(DATA SUPPLIED)
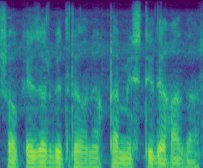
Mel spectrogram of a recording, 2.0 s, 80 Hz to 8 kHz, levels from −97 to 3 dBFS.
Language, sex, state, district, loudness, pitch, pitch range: Bengali, male, Assam, Hailakandi, -16 LUFS, 95 Hz, 90-95 Hz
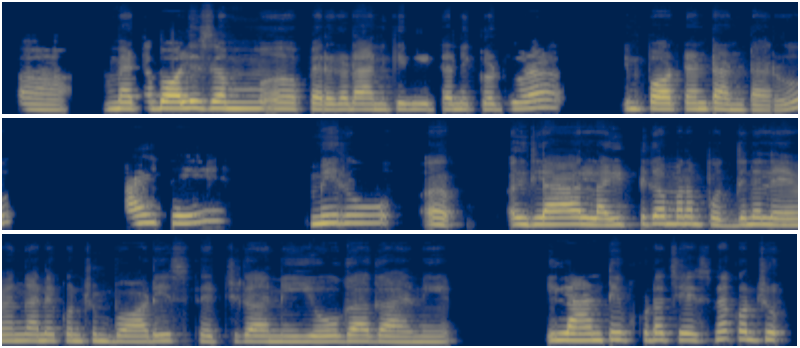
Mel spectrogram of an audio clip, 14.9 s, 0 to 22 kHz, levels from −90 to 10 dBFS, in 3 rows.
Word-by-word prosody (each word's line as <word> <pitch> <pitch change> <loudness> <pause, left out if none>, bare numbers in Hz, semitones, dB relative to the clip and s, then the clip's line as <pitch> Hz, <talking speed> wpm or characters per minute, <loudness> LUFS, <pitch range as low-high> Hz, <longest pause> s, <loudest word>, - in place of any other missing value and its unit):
ఆ! - - -4 0.5
మెటబాలిజం 230 +1 +6 0.3
ఆహ్, 215 -1 -1
పెరగడానికి 200 0 0
వీటానికి 200 0 -4 0.2
కూడా 235 +3 +2 0.6
ఇంపార్టెంటంటారు. 210 -4 +1 0.9
అయితే 275 -1 +2 0.9
మీరు 280 0 +3 0.5
ఆహ్, 225 -2 +1 0.5
ఇలా 230 0 +4 0.2
లైట్‌గా 225 +4 0
మనం 250 -1 +1
పొద్దున్న 225 +3 -1
లేవంగానే 215 +1 -1
కొంచెం 215 0 -3
బాడీ 195 +2 -1
స్ట్రెచ్ 200 -2 -10
గాని, 195 -1 -2 0.2
యోగ 195 +1 -2 0.2
గాని 185 0 -3 0.7
ఇలాంటివి 240 +1 +3
కూడా 245 0 0
చేసినా 235 +3 -1
కొంచెం 255 -1 0
215 Hz, 100 wpm, -22 LUFS, 195-235 Hz, 0.9 s, మెటబాలిజం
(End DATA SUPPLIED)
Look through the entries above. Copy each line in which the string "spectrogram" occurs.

Mel spectrogram of a recording, 2.0 s, 80 Hz to 8 kHz, levels from −97 to 3 dBFS.
Mel spectrogram of an audio clip, 14.9 s, 0 to 22 kHz, levels from −90 to 10 dBFS, in 3 rows.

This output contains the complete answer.